This had the effect of pushing real interest rates (the difference between nominal rates and inflation) up sharply, with the US real ten-year yield rising from -1.1% to -0.42%. Real rates are a key component of discounted cash flow-based equity valuation methodologies, and the rise in the real discount rate explains much of the subsequent sell-off in equity markets. The peak of tighter conditions came around 10 February, but the anticipation and then reality of the outbreak of hostilities in Ukraine turned the bond market on its head, with yields falling rapidly as investors sought out safe havens. And with inflation expectations rising on account of commodity supply concerns, real rates also fell sharply, heading back towards -1%. This phenomenon has helped to put a floor under riskier assets such as equities.
UK Gilts have delivered a total return of -7.68% over the last three months and -3.02% over the last year. Index-Linked Gilts returned -8.37% and 9.4% over the same respective periods. Emerging Market sovereign bonds produced a total return of -8.15% in sterling over the three months to end February (-2.78% over 12m). Global High Yield bonds delivered -4.13% (0.88% over 12m).
Conclusion and Outlook
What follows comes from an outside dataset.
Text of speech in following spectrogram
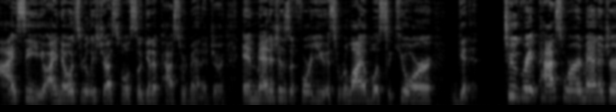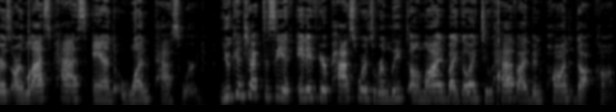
I see you. I know it's really stressful, so get a password manager. It manages it for you. It's reliable, it's secure. Get it. Two great password managers are LastPass and 1Password. You can check to see if any of your passwords were leaked online by going to haveibeenpwned.com.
Having entered the year with a slightly cautious stance, we feel as though we were on the right side of events. However, in hindsight, we could obviously have been more cautious. John Authers, the financial journalist, publishes an annual “Hindsight Portfolio”, which he populates with trades that one might have reasonably made but were not obvious at the time. As you might imagine, its performance is stellar. There is always a tendency to beat oneself up for having missed retrospectively ‘obvious’ events. And there is no shortage of commentators now coming out of the woodwork to claim that they ‘predicted’ the war in Ukraine. But it was just one of several possible outcomes, and as investors our job is to balance risks and probabilities.
It is noteworthy that only 7% of respondents to Deutsche Bank’s February client survey thought that Russia/Ukraine would, by April, be ‘a major story for financial markets and impacting many global assets’. Some 49% answered that it would be ‘fading into the background’, with a further 38% in the ‘still simmering at its current level’ camp. Six percent answered ‘Don’t know’. Hardly surprising, then, that a major recalibration of expectations was required once the invasion began.
The key task that we must now fulfil is to ensure that, even if things deteriorate, the investments in balanced portfolios are either strong enough to survive and prosper once the crisis ends (which it inevitably will) or to provide resilience and even positive returns in the short term.